Image_1_Metabolic Noise and Distinct Subpopulations Observed by Single Cell LAESI Mass Spectrometry of Plant Cells in situ.pdf

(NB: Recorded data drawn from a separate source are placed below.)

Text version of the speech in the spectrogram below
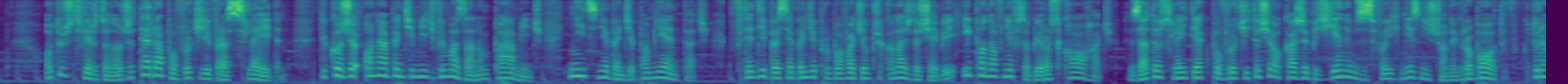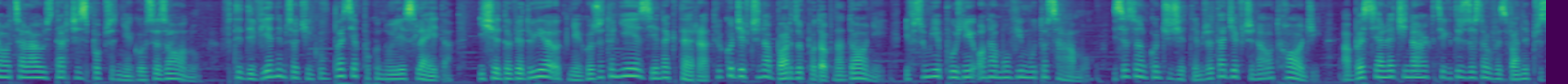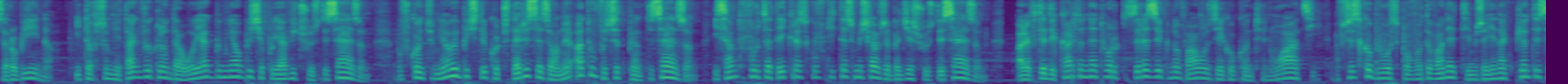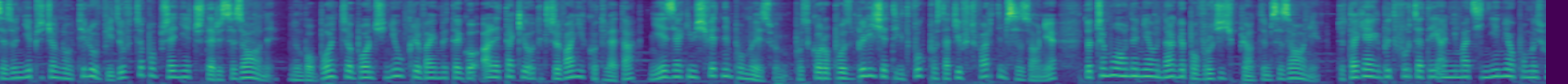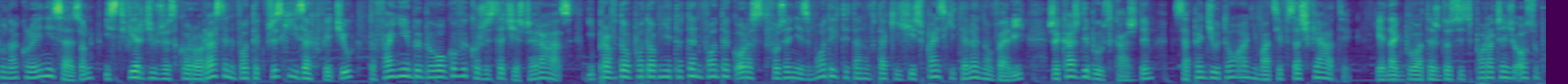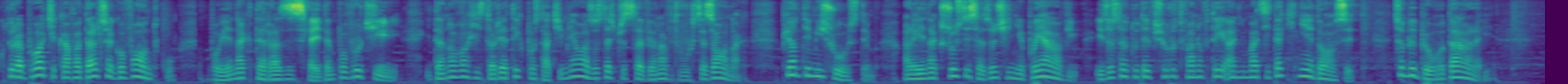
Otóż stwierdzono, że Terra powróci wraz z Slade'em, tylko że ona będzie mieć wymazaną pamięć i nic nie będzie pamiętać. Wtedy Bestia będzie próbować ją przekonać do siebie i ponownie w sobie rozkochać. Za to Slade jak powróci, to się okaże być jednym ze swoich niezniszczonych robotów, które ocalały starcie z poprzedniego sezonu. Wtedy w jednym z odcinków Bestia pokonuje Slade'a i się dowiaduje od niego, że to nie jest jednak Terra, tylko dziewczyna bardzo podobna do niej. I w sumie później ona mówi mu to samo. I sezon kończy się tym, że ta dziewczyna odchodzi, a Bestia leci na akcję, gdyż gdyż wezwany przez Robina. I to w sumie tak wyglądało, jakby miałby się pojawić szósty sezon, bo w końcu miały być tylko cztery sezony, a tu wyszedł piąty sezon. I sam twórca tej kreskówki też myślał, że będzie szósty sezon, ale wtedy Cartoon Network zrezygnowało z jego kontynuacji. A wszystko było spowodowane tym, że jednak piąty sezon nie przyciągnął tylu widzów, co poprzednie cztery sezony. No bo bądź co bądź, nie ukrywajmy tego, ale takie odgrzewanie kotleta nie jest jakimś świetnym pomysłem, bo skoro pozbyli się tych dwóch postaci w czwartym sezonie, to czemu one miały nagle powrócić w piątym sezonie? To tak jakby twórca tej animacji nie miał pomysłu na kolejny sezon i stwierdził, że skoro raz ten wątek wszystkich zachwycił, to fajnie by było go wykorzystać jeszcze raz. I prawdopodobnie to ten wątek oraz stworzenie z Młodych Tytanów takiej hiszpańskiej telenoweli, że każdy był z każdym, zapędził tą animację w zaświaty. Jednak była też dosyć spora część osób, która była ciekawa dalszego wątku, bo jednak teraz z Slade'em powrócili i ta nowa historia tych postaci miała zostać przedstawiona w dwóch sezonach, piątym i szóstym, ale jednak szósty sezon się nie pojawił i został tutaj wśród fanów tej animacji taki niedosyt. Co by było dalej?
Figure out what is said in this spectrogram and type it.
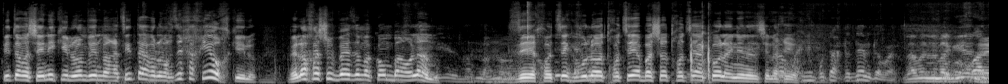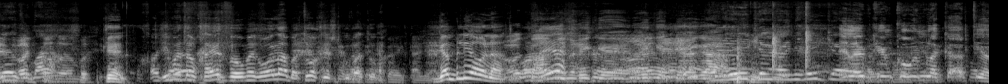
פתאום השני כאילו לא מבין מה רצית, אבל הוא מחזיר לך חיוך, כאילו. ולא חשוב באיזה מקום בעולם. זה חוצה גבולות, חוצה יבשות, חוצה הכל העניין הזה של החיוך. אני פותח את הדלת אבל. למה זה מגיע? כן. אם אתה מחייך ואומר הולה, בטוח יש תגובה טובה. גם בלי עולה. אנריקה, אנריקה. אנריקה. אלא אם כן קוראים לה קטיה,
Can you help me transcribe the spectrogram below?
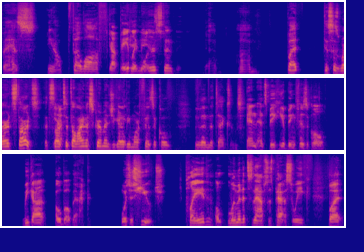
but has you know fell off Got paid like in once. Houston. Yeah. Um, but this is where it starts. It starts at the line of scrimmage. You got to be more physical than the Texans. And and speaking of being physical, we got Ogbo back, which is huge. Played a limited snaps this past week, but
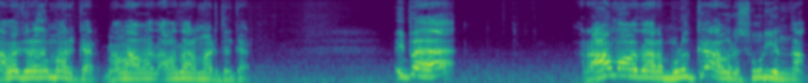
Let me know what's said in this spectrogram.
நவகிரகமாக இருக்கார். நவ அவ அவதாரமாக எடுத்திருக்கார். இப்போ ராமாவதாரம் முழுக்க அவர் சூரியன் தான்.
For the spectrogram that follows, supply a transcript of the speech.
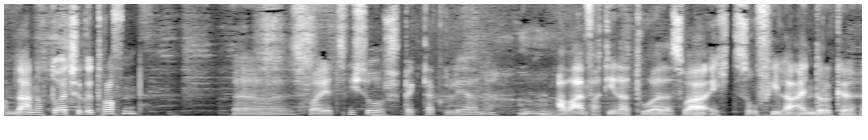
haben da noch Deutsche getroffen. Äh, Es war jetzt nicht so spektakulär, ne? Aber einfach die Natur, das war echt so viele Eindrücke.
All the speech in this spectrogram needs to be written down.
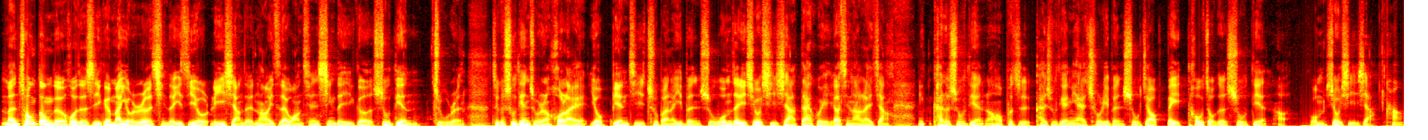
蛮冲动的，或者是一个蛮有热情的，一直有理想的，然后一直在往前行的一个书店主人。这个书店主人后来又编辑出版了一本书。我们这里休息一下，待会要请他来讲。你开了书店，然后不止开书店，你还出了一本书，叫《被偷走的书店》。好，我们休息一下。好。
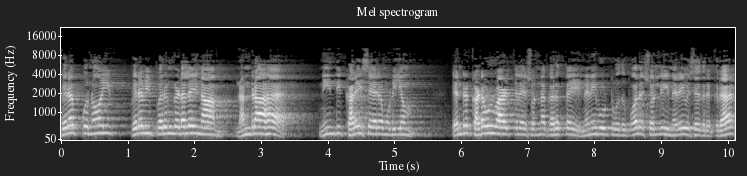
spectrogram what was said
பிறப்பு நோய் பிறவி பெருங்கடலை நாம் நன்றாக நீந்தி கரை சேர முடியும் என்று கடவுள் வாழ்த்திலே சொன்ன கருத்தை நினைவூட்டுவது போல சொல்லி நிறைவு செய்திருக்கிறார்.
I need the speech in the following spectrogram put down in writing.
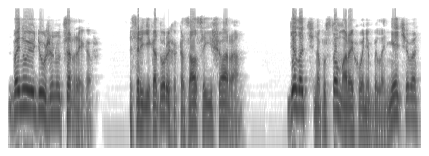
двойную дюжину церегов, среди которых оказался и Шааран. Делать на пустом Арайхоне было нечего,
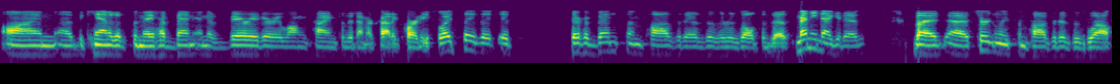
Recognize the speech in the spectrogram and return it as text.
on uh, the candidates than they have been in a very, very long time for the Democratic Party. So I'd say that it's there have been some positives as a result of this, many negatives, but uh, certainly some positives as well.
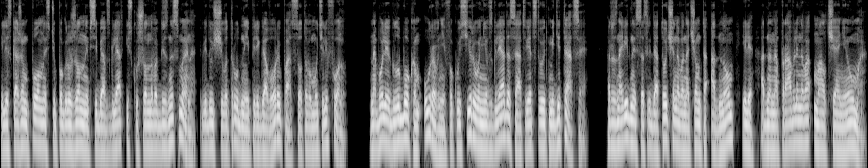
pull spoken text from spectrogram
или, скажем, полностью погруженный в себя взгляд искушенного бизнесмена, ведущего трудные переговоры по сотовому телефону. На более глубоком уровне фокусированию взгляда соответствует медитация, разновидность сосредоточенного на чем-то одном или однонаправленного молчания ума.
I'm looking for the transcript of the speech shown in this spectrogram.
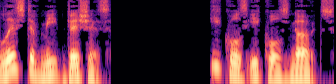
List of meat dishes. Notes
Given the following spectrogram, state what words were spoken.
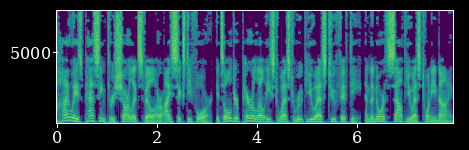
highways passing through Charlottesville are I-64, its older parallel east-west route US 250, and the north-south US 29.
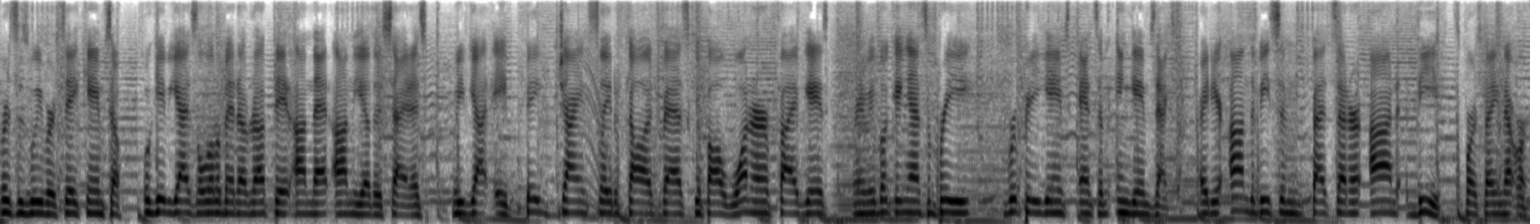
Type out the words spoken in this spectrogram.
versus Weber State game. So we'll give you guys a little bit of an update on that on the other side as we've got a big giant slate of college basketball, one or five games. We're going to be looking at some pre pre games and some in games next, right here on the VSIN Bet Center on the Sports Betting Network.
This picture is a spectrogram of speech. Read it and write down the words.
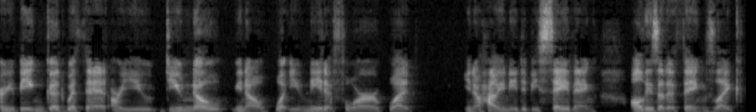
are you being good with it? Are you do you know you know what you need it for? What you know how you need to be saving? All these other things like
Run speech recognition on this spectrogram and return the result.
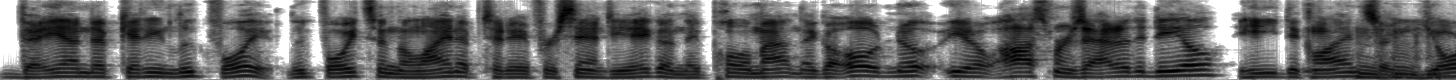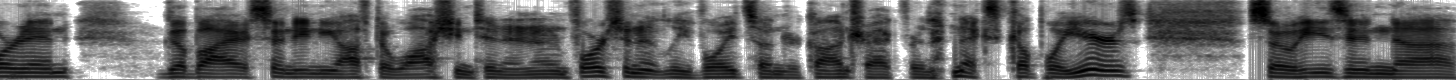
they end up getting Luke Voit. Luke Voit's in the lineup today for San Diego, and they pull him out and they go, "Oh no, you know Hosmer's out of the deal. He declined, so you're in. Goodbye, sending you off to Washington." And unfortunately, Voit's under contract for the next couple of years, so he's in uh,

Phenotypic variations and stochastic expression of transcripts, proteins, and metabolites in biological tissues lead to cellular heterogeneity. As a result, distinct cellular subpopulations emerge. They are characterized by different metabolite expression levels and by associated metabolic noise distributions. To capture these biological variations unperturbed, highly sensitive in situ analytical techniques are needed that can sample tissue embedded single cells with minimum sample preparation. Optical fiber-based laser ablation electrospray ionization mass spectrometry (f-LAESI-MS) is a promising tool for metabolic profiling of single cells under ambient conditions. Integration of this MS-based platform with fluorescence and brightfield microscopy provides the ability to target single cells of specific type and allows for the selection of rare cells, e.g., excretory idioblasts. Analysis of individual Egeria densa leaf blade cells (n = 103) by f-LAESI-MS revealed significant differences between the prespecified subpopulations of epidermal cells (n = 97) and excretory idioblasts (n = 6) that otherwise would have been masked by the population average. Primary metabolites, e.g., malate, aspartate, and ascorbate, as well as several glucosides were detected in higher abundance in the epidermal cells. The idioblasts contained lipids, e.g., PG(16:0/18:2), and triterpene saponins, e.g., medicoside I and azukisaponin I, and their isomers. Metabolic noise for the epidermal cells were compared to results for soybean (Glycine max) root nodule cells (n = 60) infected by rhizobia (Bradyrhizobium japonicum). Whereas some primary metabolites showed lower noise in the latter, both cell types exhibited higher noise for secondary metabolites. Post hoc grouping of epidermal and root nodule cells, based on the abundance distributions for certain metabolites (e.g., malate), enabled the discovery of cellular subpopulations characterized by different mean abundance values, and the magnitudes of the corresponding metabolic noise. Comparison of prespecified populations from epidermal cells of the closely related E. densa (n = 20) and Elodea canadensis (n = 20) revealed significant differences, e.g., higher sugar content in the former and higher levels of ascorbate in the latter, and the presence of species-specific metabolites. These results demonstrate that the f-LAESI-MS single cell analysis platform has the potential to explore cellular heterogeneity and metabolic noise for hundreds of tissue-embedded cells.